It’s easy to play the contest game. The media continue to inundate us with college rankings, the record numbers of applications, and the increasing selectivity of highly selective schools. And many admissions articles use the word frenzy to describe the process. “Ack! How am I ever going to get in?” you start thinking. “I better take up another instrument/enroll in a weekend language immersion program/do more community service/play another sport/enter my photographs in a contest…” It’s an endless list, and while any of those choices in and of themselves can be good, jamming more activities into an already crowded schedule, and stressing out about becoming a “winner,” is not a great strategy (colleges’ number one criteria for admissions is the grades you get in college prep classes).
Here are three reasons to stop playing the contest game, and get some perspective—and maybe even some free time—in the process:
1. Quite simply, it’s not a contest. A contest has just one, or a select group of very few, winners. Everyone else loses. But tens of thousands of students are admitted to the more than 2000 colleges in the United States every year. Unless you plan to major in something very, very obscure, or you’re hell-bent on getting into the Ivy League (whose schools routinely reject valedictorians with perfect SAT scores), there is no one “right” school. Focus on the selection available—it’s huge!—and on finding a few great matches for you.

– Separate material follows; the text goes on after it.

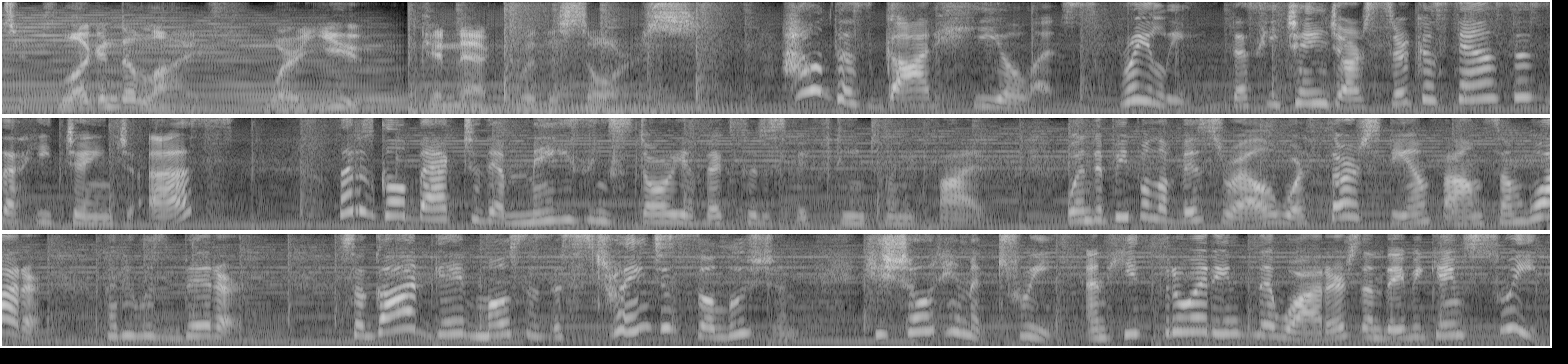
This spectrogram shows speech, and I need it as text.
to Plug into Life, where you connect with the source. How does God heal us? Really? Does He change our circumstances? Does He change us? Let us go back to the amazing story of Exodus 15 25, when the people of Israel were thirsty and found some water, but it was bitter. So God gave Moses the strangest solution. He showed him a tree, and he threw it into the waters, and they became sweet.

They’re out there.
2. It will make you crazy. Parents and students who play the contest game put incredible pressure on themselves. They can become antagonists instead of partners in the process. And high levels of stress won’t help you perform better in your classes or on standardized tests. It can also weaken your immune system and cause lots of other physical problems. Not to mention make you miserable—who wants to hang around with someone who’s miserable?
3. If you’re reaching for the proverbial stars, it probably won’t get you the results you’re after. No matter how high your grades and test scores, how many activities you participate in and distinctions you receive, if your goal is to be admitted to one of the nation’s most elite schools, the odds are not in your favor. It might not be nice, but it’s the truth.